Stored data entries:
──────────────────────────────

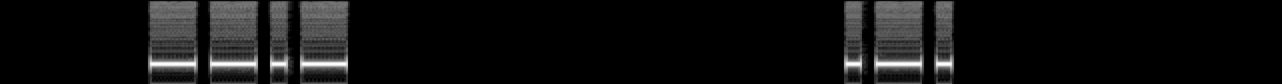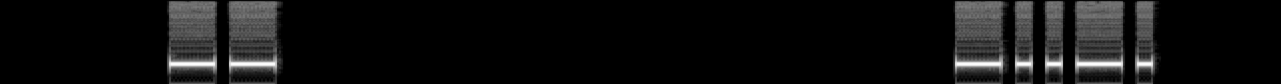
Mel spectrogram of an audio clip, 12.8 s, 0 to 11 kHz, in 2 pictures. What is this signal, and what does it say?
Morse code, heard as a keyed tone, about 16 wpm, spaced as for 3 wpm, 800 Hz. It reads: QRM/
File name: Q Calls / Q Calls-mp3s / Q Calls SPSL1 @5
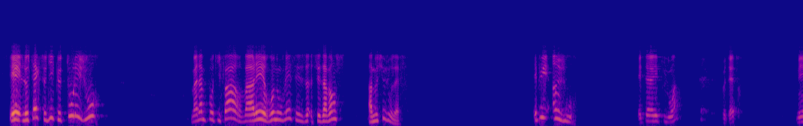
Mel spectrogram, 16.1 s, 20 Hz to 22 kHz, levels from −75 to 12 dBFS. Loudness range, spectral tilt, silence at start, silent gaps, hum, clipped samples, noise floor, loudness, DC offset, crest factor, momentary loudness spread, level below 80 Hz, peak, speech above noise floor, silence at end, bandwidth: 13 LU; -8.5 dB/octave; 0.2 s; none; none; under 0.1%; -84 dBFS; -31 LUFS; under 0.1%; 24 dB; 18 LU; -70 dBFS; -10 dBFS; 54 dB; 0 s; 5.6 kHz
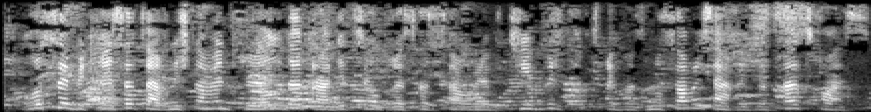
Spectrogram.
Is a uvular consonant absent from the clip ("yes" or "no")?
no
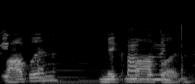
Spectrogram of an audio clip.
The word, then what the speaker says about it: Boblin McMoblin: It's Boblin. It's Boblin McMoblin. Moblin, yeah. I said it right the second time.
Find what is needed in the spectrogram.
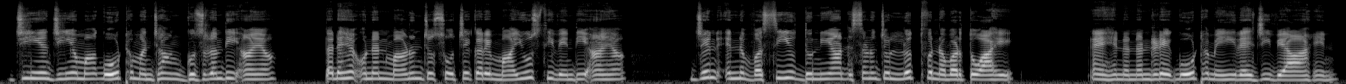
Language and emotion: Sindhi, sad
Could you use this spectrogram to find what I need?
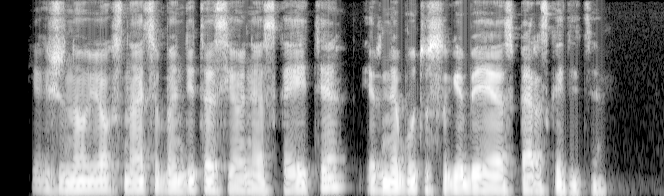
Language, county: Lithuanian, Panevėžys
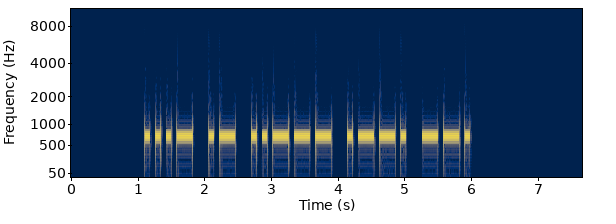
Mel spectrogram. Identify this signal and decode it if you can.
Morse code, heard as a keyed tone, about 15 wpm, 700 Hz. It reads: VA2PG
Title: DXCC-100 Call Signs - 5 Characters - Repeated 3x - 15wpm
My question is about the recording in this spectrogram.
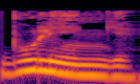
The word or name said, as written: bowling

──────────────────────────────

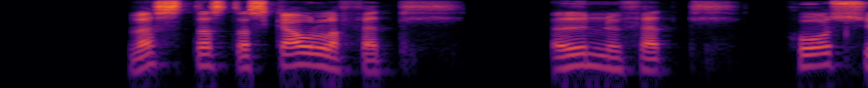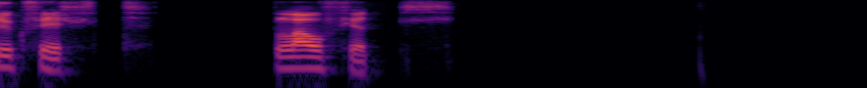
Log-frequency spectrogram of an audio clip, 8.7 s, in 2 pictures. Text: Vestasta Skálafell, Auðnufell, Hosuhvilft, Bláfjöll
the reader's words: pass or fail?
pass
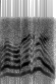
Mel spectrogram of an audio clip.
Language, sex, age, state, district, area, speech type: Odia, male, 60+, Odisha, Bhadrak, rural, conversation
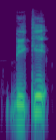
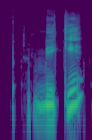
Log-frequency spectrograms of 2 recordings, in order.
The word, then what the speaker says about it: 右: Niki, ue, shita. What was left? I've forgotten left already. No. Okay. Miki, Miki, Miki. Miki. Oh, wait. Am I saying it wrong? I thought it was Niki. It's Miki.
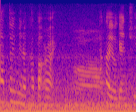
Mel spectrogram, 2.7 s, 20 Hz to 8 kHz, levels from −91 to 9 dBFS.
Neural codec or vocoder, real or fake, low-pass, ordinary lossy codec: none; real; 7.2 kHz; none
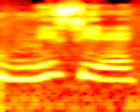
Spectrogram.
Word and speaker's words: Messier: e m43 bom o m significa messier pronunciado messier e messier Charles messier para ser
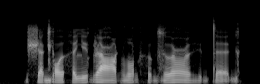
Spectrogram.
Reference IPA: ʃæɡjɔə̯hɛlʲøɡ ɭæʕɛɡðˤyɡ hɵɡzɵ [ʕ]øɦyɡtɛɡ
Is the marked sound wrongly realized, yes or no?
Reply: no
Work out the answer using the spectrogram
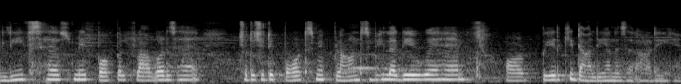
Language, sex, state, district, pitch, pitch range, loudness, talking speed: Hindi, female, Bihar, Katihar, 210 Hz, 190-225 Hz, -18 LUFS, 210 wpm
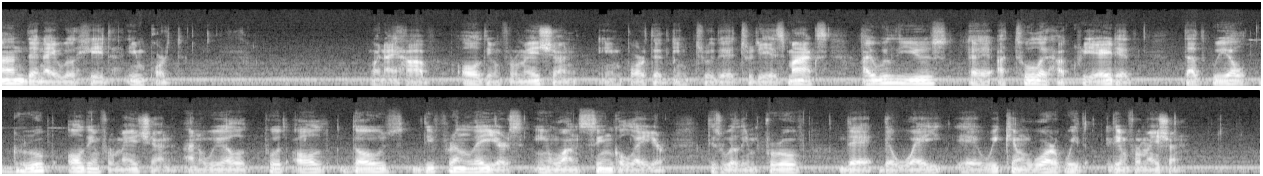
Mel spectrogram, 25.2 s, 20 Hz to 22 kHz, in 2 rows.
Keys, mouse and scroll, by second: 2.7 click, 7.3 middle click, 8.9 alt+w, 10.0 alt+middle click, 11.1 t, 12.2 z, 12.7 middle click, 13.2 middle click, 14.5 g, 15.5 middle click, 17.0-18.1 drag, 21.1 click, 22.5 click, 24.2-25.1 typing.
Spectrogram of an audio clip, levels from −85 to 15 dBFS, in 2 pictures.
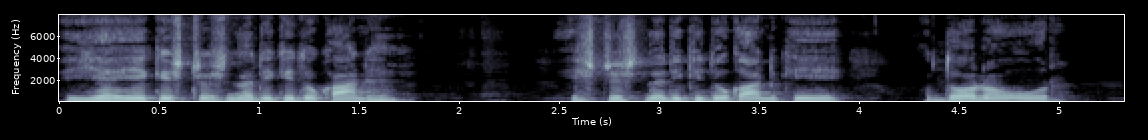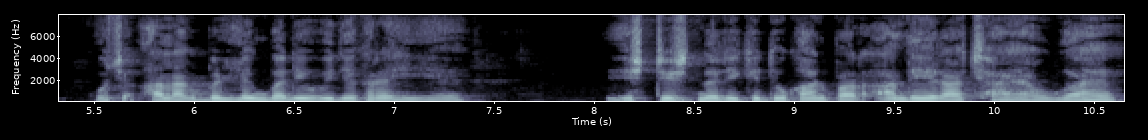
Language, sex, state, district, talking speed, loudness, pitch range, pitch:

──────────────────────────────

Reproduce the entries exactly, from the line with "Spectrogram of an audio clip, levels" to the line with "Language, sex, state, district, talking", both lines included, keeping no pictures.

Spectrogram of an audio clip, levels from −85 to 15 dBFS, in 2 pictures.
Language, sex, state, district, talking speed, loudness, pitch range, pitch:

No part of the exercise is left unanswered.